There is nobody in this country who got rich on their own. Nobody. You built a factory out there–good for you. But I want to be clear. You moved your goods to market on roads the rest of us paid for. You hired workers the rest of us paid to educate. You were safe in your factory because of police forces and fire forces that the rest of us paid for. You didn’t have to worry that marauding bands would come and seize everything at your factory… Now look. You built a factory and it turned into something terrific or a great idea–God bless! Keep a hunk of it. But part of the underlying social contract is you take a hunk of that and pay forward for the next kid who comes along. ~ Sen. Elizabeth Warren


On Passover:

“The Artichoke on the Seder Plate” The seder plate holds the main symbols of a traditional Passover seder– the shank bone, egg, karpas, charoset, and maror. The Kabbalists of the Middle Ages added hazeret, another kind of bitter lettuce. And in recent years feminists have added an orange on the seder plate to symbolize women’s leadership roles and full empowerment in Jewish life. The artichoke however is a new development. What is an artichoke? Surely a work of God’s imagination! Many petals, with thistle and a heart. To me this has come to represent the Jewish people. We are first of all, very diverse in our petals…. ~ Rabbi Geela Rayzel Raphael, excerpt, Five Interfaith Passover Readings


On Earth Day:

To save the climate, we have to reimagine capitalism ~ TED Talk by Rebecca Henderson

As surely as we belong to the universe
we belong together.
We join here to transcend the isolated self,
to reconnect,
to know ourselves to be at home,
here on earth, under the stars,
linked with each other. ~ Margaret A. Keip 


We honor the interdependent web of all existence. With reverence for the great web of life and with humility, we acknowledge our place in it. 

We covenant to protect Earth and all beings from exploitation. We will create and nurture sustainable relationships of care and respect, mutuality and justice.

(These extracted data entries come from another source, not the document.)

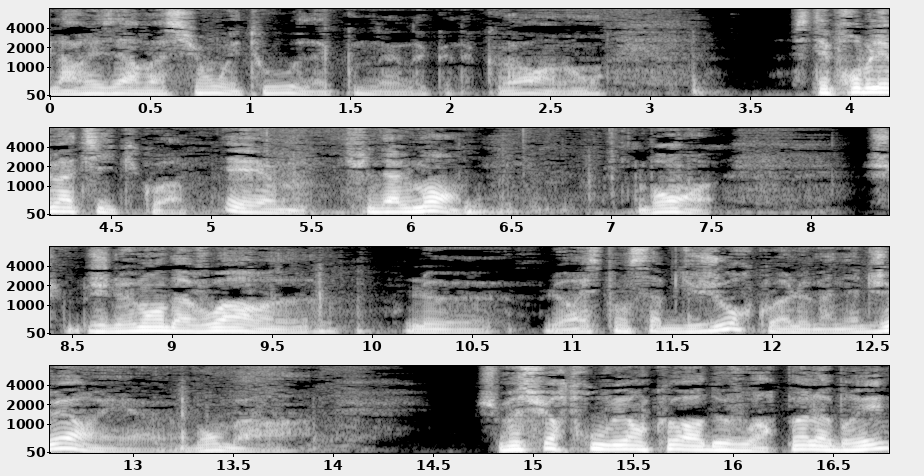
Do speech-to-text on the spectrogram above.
la réservation et tout. D'accord. C'était problématique, quoi. Et finalement, bon, je, demande à voir le, le responsable du jour, quoi, le manager, et euh, bon bah je me suis retrouvé encore à devoir palabrer.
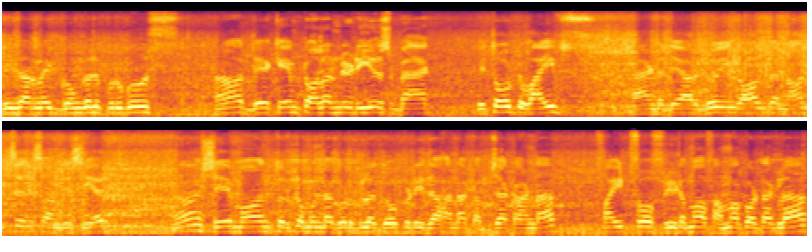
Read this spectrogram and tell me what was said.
These are like Gongulu Purgus. Uh, they came 1200 years back without wives and they are doing all the nonsense on this earth. Uh, shame on Turkamunda Gudukula Dopudi Dahana Kabja Kanda. Fight for freedom of Amakotagla.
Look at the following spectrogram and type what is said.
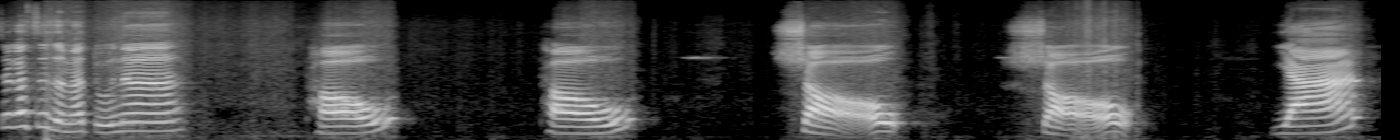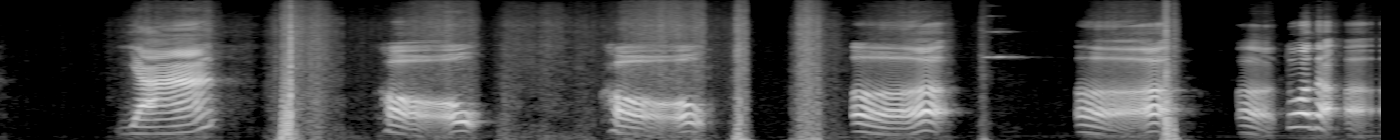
这个字怎么读呢？头。头、手、手、牙、牙、口、口、耳、耳、耳朵的耳。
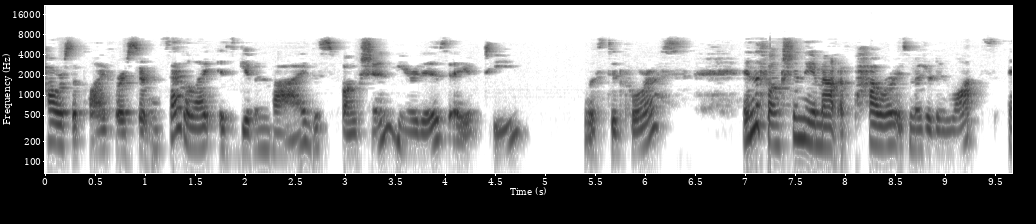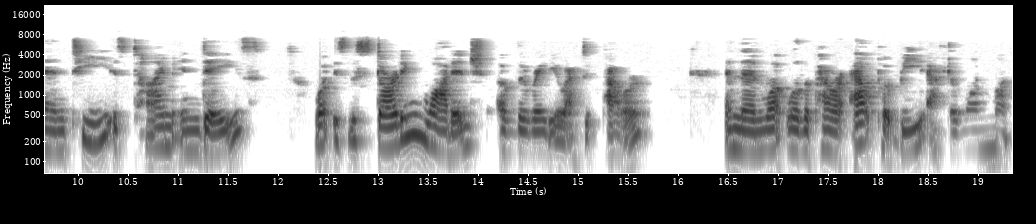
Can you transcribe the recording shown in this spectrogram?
power supply for a certain satellite is given by this function. Here it is, A of t, listed for us. In the function, the amount of power is measured in watts, and t is time in days. What is the starting wattage of the radioactive power? And then what will the power output be after one month?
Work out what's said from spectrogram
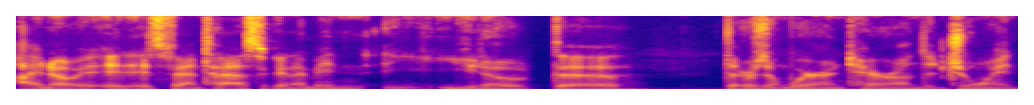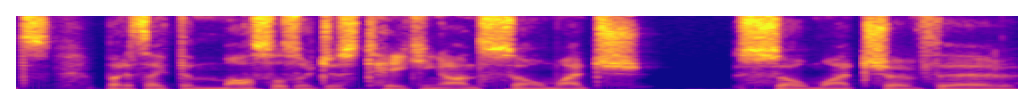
I know it, it's fantastic, and I mean, you know, the there isn't wear and tear on the joints, but it's like the muscles are just taking on so much, so much of the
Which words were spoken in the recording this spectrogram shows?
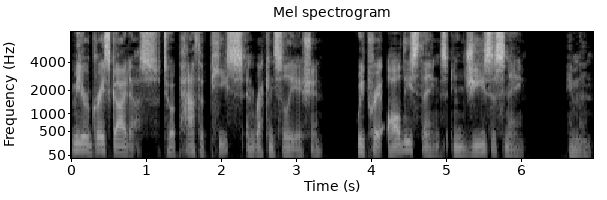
May your grace guide us to a path of peace and reconciliation. We pray all these things in Jesus' name. Amen.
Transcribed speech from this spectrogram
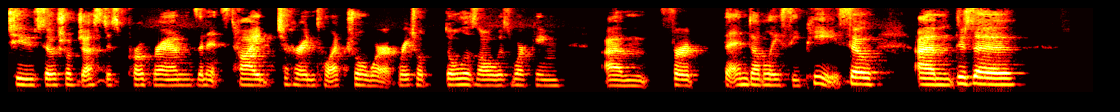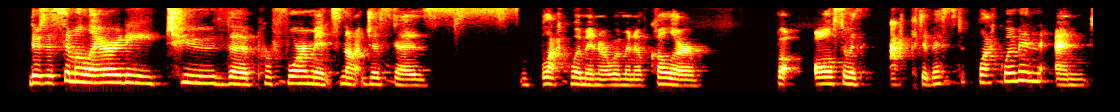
to social justice programs, and it's tied to her intellectual work. Rachel Dolezal was working um, for the NAACP. So um, there's a there's a similarity to the performance, not just as black women or women of color, but also as activist black women and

We will work to repair harm and damaged relationships. ~ Unitarian Universalist Association UUA Article II Proposal – for consideration at General Assembly in June 2024


UUSM flaming chalice, round logo

Our service in the world continues.